_REQUIREMENT_
A faithful copy without images is required: write out all the records exactly.

_MATERIALS PROVIDED_
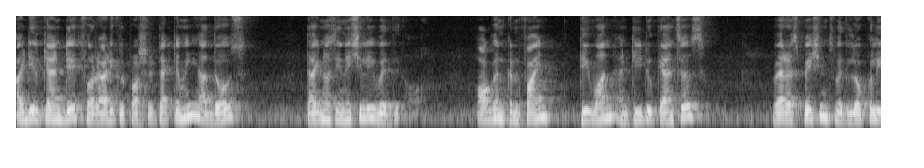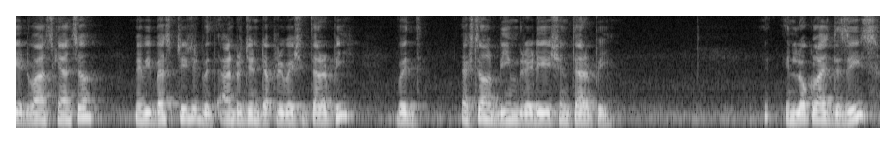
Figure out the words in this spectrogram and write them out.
Ideal candidates for radical prostatectomy are those diagnosed initially with organ confined T1 and T2 cancers, whereas patients with locally advanced cancer may be best treated with androgen deprivation therapy with external beam radiation therapy. In localized disease,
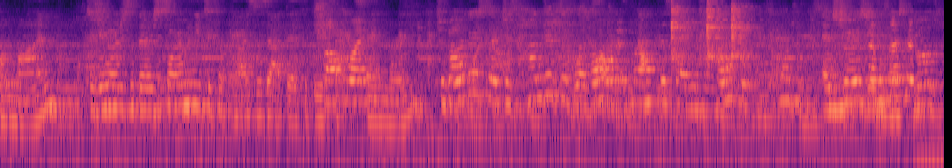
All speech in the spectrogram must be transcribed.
online? Did you notice that there are so many different prices out there for the exact same room? Trivago searches hundreds of websites at the same time and shows you the most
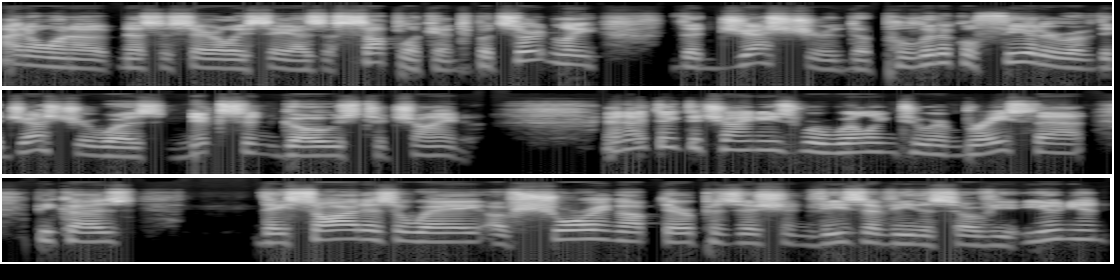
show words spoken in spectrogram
I don't want to necessarily say as a supplicant, but certainly the gesture, the political theater of the gesture was Nixon goes to China. And I think the Chinese were willing to embrace that because they saw it as a way of shoring up their position vis a vis the Soviet Union.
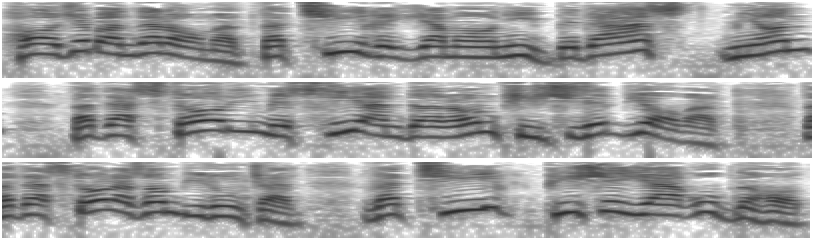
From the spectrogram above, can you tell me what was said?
حاجب اندر آمد و تیغ یمانی به دست میان و دستاری مثلی اندر آن پیچیده بیاورد و دستار از آن بیرون کرد و تیغ پیش یعقوب نهاد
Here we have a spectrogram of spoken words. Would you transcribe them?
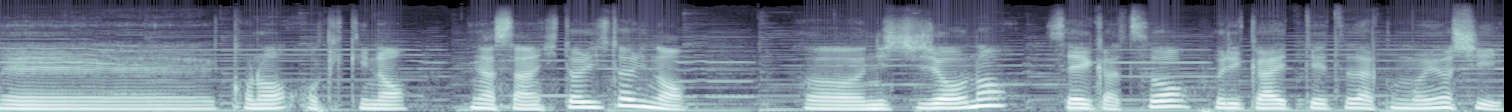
えー、このお聞きの皆さん一人一人の日常の生活を振り返っていただくもよし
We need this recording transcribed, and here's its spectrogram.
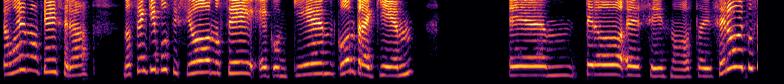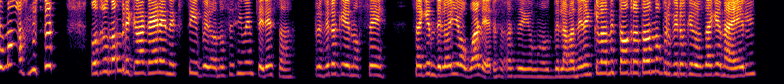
Pero bueno, ok, será. No sé en qué posición, no sé eh, con quién, contra quién. Em, pero eh, sí, no, estoy cero entusiasmada. Otro nombre que va a caer en NXT, pero no sé si me interesa. Prefiero que, no sé, saquen del hoyo a Waller. Así como de la manera en que lo han estado tratando, prefiero que lo saquen a él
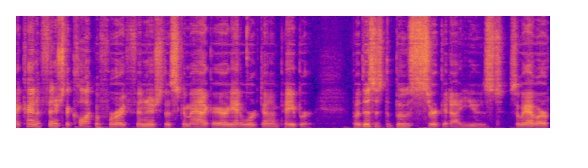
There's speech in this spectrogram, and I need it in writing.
I kind of finished the clock before I finished the schematic. I already had it worked done on paper. But this is the boost circuit I used. So we have our,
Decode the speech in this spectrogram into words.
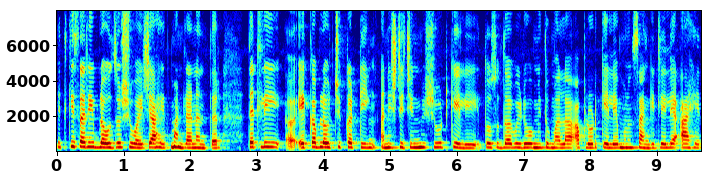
इतकी सारी ब्लाऊज शिवायची आहेत म्हटल्यानंतर त्यातली एका ब्लाऊजची कटिंग आणि स्टिचिंग मी शूट केली. तोसुद्धा व्हिडिओ मी तुम्हाला अपलोड केले म्हणून सांगितलेले आहेत.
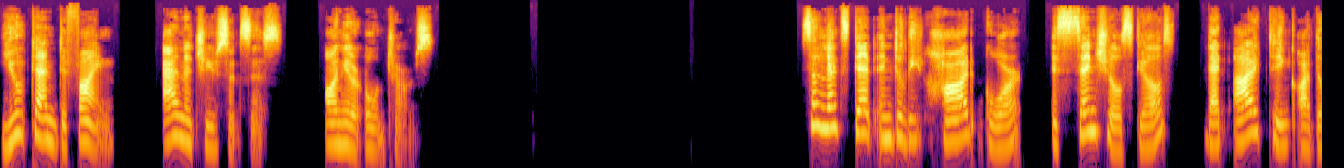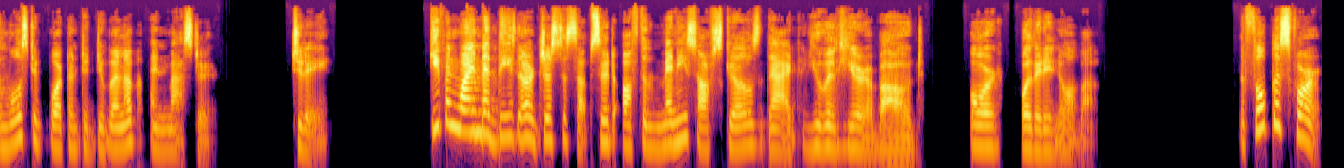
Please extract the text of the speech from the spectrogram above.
You can define and achieve success on your own terms. So let's get into the hardcore essential skills that I think are the most important to develop and master today. Keep in mind that these are just a subset of the many soft skills that you will hear about or already know about. The focus for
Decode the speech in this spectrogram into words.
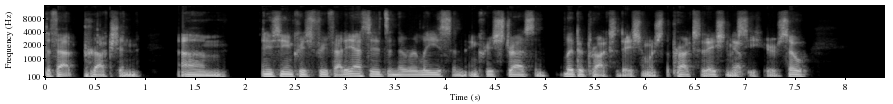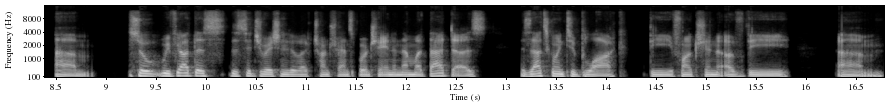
the fat production. Um, and you see increased free fatty acids and the release and increased stress and lipid peroxidation, which the peroxidation yep. we see here. So um, so we've got this the situation of the electron transport chain, and then what that does is that's going to block the function of the um,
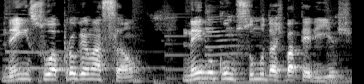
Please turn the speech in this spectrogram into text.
nem em sua programação, nem no consumo das baterias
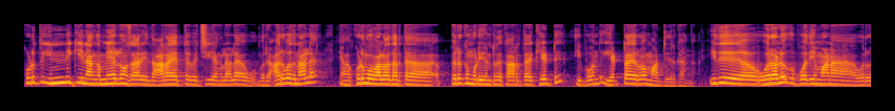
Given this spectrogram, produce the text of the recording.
கொடுத்து இன்னைக்கு நாங்கள் மேலும் சார் இந்த ஆறாயிரத்தை வச்சு எங்களால் ஒரு அறுபது நாளில் எங்கள் குடும்ப வாழ்வாதாரத்தை பெருக்க முடியுன்ற காரணத்தை கேட்டு இப்போ வந்து எட்டாயிரரூபா மாற்றியிருக்காங்க இது ஓரளவுக்கு போதியமான ஒரு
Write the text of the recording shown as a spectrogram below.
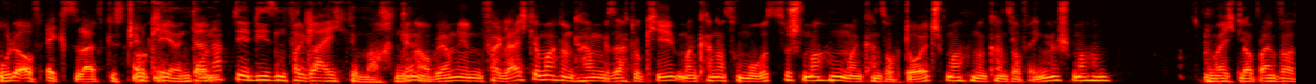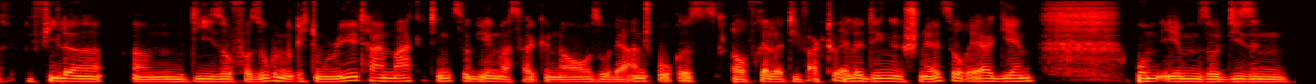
Oder auf X live gestreamt. Okay, und dann und, habt ihr diesen Vergleich gemacht, ne? Genau, wir haben den Vergleich gemacht und haben gesagt, okay, man kann das humoristisch machen, man kann es auf Deutsch machen, man kann es auf Englisch machen. Aber ich glaube einfach, viele, ähm, die so versuchen, Richtung Realtime-Marketing zu gehen, was halt genau so der Anspruch ist, auf relativ aktuelle Dinge schnell zu reagieren, um eben so diesen,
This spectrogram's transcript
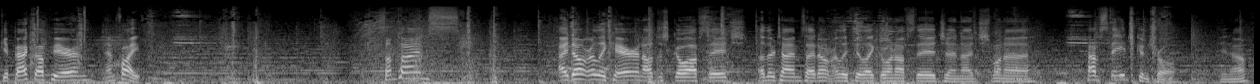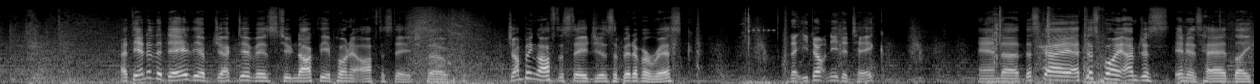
Get back up here and, and fight. Sometimes I don't really care and I'll just go off stage. Other times I don't really feel like going off stage and I just want to have stage control, you know? At the end of the day, the objective is to knock the opponent off the stage. So jumping off the stage is a bit of a risk that you don't need to take. And uh, this guy, at this point, I'm just in his head. Like,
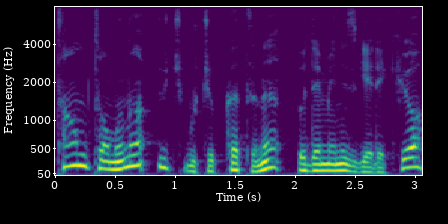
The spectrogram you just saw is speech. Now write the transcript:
tam tamına 3,5 katını ödemeniz gerekiyor.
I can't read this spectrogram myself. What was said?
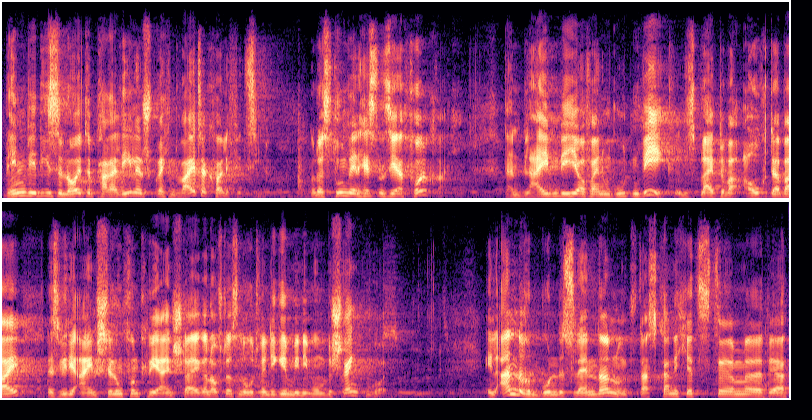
Wenn wir diese Leute parallel entsprechend weiterqualifizieren, und das tun wir in Hessen sehr erfolgreich, dann bleiben wir hier auf einem guten Weg. Es bleibt aber auch dabei, dass wir die Einstellung von Quereinsteigern auf das notwendige Minimum beschränken wollen. In anderen Bundesländern, und das kann ich jetzt ähm, der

_SOLVED EXERCISE_
Figure out the words in this spectrogram and write them out.
Ideal candidates for radical prostatectomy are those diagnosed initially with organ confined T1 and T2 cancers, whereas patients with locally advanced cancer may be best treated with androgen deprivation therapy with external beam radiation therapy. In localized disease,
All speech in the spectrogram must be transcribed.
online? Did you notice that there are so many different prices out there for the exact same room? Trivago searches hundreds of websites at the same time and shows you the most
show words spoken in spectrogram
I don't want to necessarily say as a supplicant, but certainly the gesture, the political theater of the gesture was Nixon goes to China. And I think the Chinese were willing to embrace that because they saw it as a way of shoring up their position vis a vis the Soviet Union.
From the spectrogram above, can you tell me what was said?
حاجب اندر آمد و تیغ یمانی به دست میان و دستاری مثلی اندر آن پیچیده بیاورد و دستار از آن بیرون کرد و تیغ پیش یعقوب نهاد
Here we have a spectrogram of spoken words. Would you transcribe them?
えー、このお聞きの皆さん一人一人の日常の生活を振り返っていただくもよし
We need this recording transcribed, and here's its spectrogram.
Pero bueno, ok, será. No sé en qué posición, no sé eh, con quién, contra quién. Em, pero eh, sí, no, estoy cero entusiasmada. Otro nombre que va a caer en NXT, pero no sé si me interesa. Prefiero que, no sé, saquen del hoyo a Waller. Así como de la manera en que lo han estado tratando, prefiero que lo saquen a él
There's speech in this spectrogram, and I need it in writing.
I kind of finished the clock before I finished the schematic. I already had it worked done on paper. But this is the boost circuit I used. So we have our,
Decode the speech in this spectrogram into words.
इतकी सारी ब्लाऊज शिवायची आहेत म्हटल्यानंतर त्यातली एका ब्लाऊजची कटिंग आणि स्टिचिंग मी शूट केली. तोसुद्धा व्हिडिओ मी तुम्हाला अपलोड केले म्हणून सांगितलेले आहेत.
Please extract the text of the speech from the spectrogram above.
You can define and achieve success on your own terms. So let's get into the hardcore essential skills that I think are the most important to develop and master today. Keep in mind that these are just a subset of the many soft skills that you will hear about or already know about. The focus for
Decode the speech in this spectrogram into words.
the fat production. Um, and you see increased free fatty acids and the release and increased stress and lipid peroxidation, which the peroxidation yep. we see here. So um, so we've got this the situation of the electron transport chain, and then what that does is that's going to block the function of the um,
Please turn the speech in this spectrogram into text.
nem em sua programação, nem no consumo das baterias
Given this spectrogram, produce the text of the recording.
கொடுத்து இன்னைக்கு நாங்கள் மேலும் சார் இந்த ஆறாயிரத்தை வச்சு எங்களால் ஒரு அறுபது நாளில் எங்கள் குடும்ப வாழ்வாதாரத்தை பெருக்க முடியுன்ற காரணத்தை கேட்டு இப்போ வந்து எட்டாயிரரூபா மாற்றியிருக்காங்க இது ஓரளவுக்கு போதியமான ஒரு
Write the text of the recording shown as a spectrogram below.
Oder auf X live gestreamt. Okay, und dann und, habt ihr diesen Vergleich gemacht, ne? Genau, wir haben den Vergleich gemacht und haben gesagt, okay, man kann das humoristisch machen, man kann es auf Deutsch machen, man kann es auf Englisch machen. Aber ich glaube einfach, viele, ähm, die so versuchen, Richtung Realtime-Marketing zu gehen, was halt genau so der Anspruch ist, auf relativ aktuelle Dinge schnell zu reagieren, um eben so diesen,
This spectrogram's transcript
Get back up here and, and fight. Sometimes I don't really care and I'll just go off stage. Other times I don't really feel like going off stage and I just want to have stage control, you know? At the end of the day, the objective is to knock the opponent off the stage. So jumping off the stage is a bit of a risk that you don't need to take. And uh, this guy, at this point, I'm just in his head. Like,
The spectrogram you just saw is speech. Now write the transcript:
tam tamına 3,5 katını ödemeniz gerekiyor.
I can't read this spectrogram myself. What was said?
Wenn wir diese Leute parallel entsprechend weiterqualifizieren, und das tun wir in Hessen sehr erfolgreich, dann bleiben wir hier auf einem guten Weg. Es bleibt aber auch dabei, dass wir die Einstellung von Quereinsteigern auf das notwendige Minimum beschränken wollen. In anderen Bundesländern, und das kann ich jetzt ähm, der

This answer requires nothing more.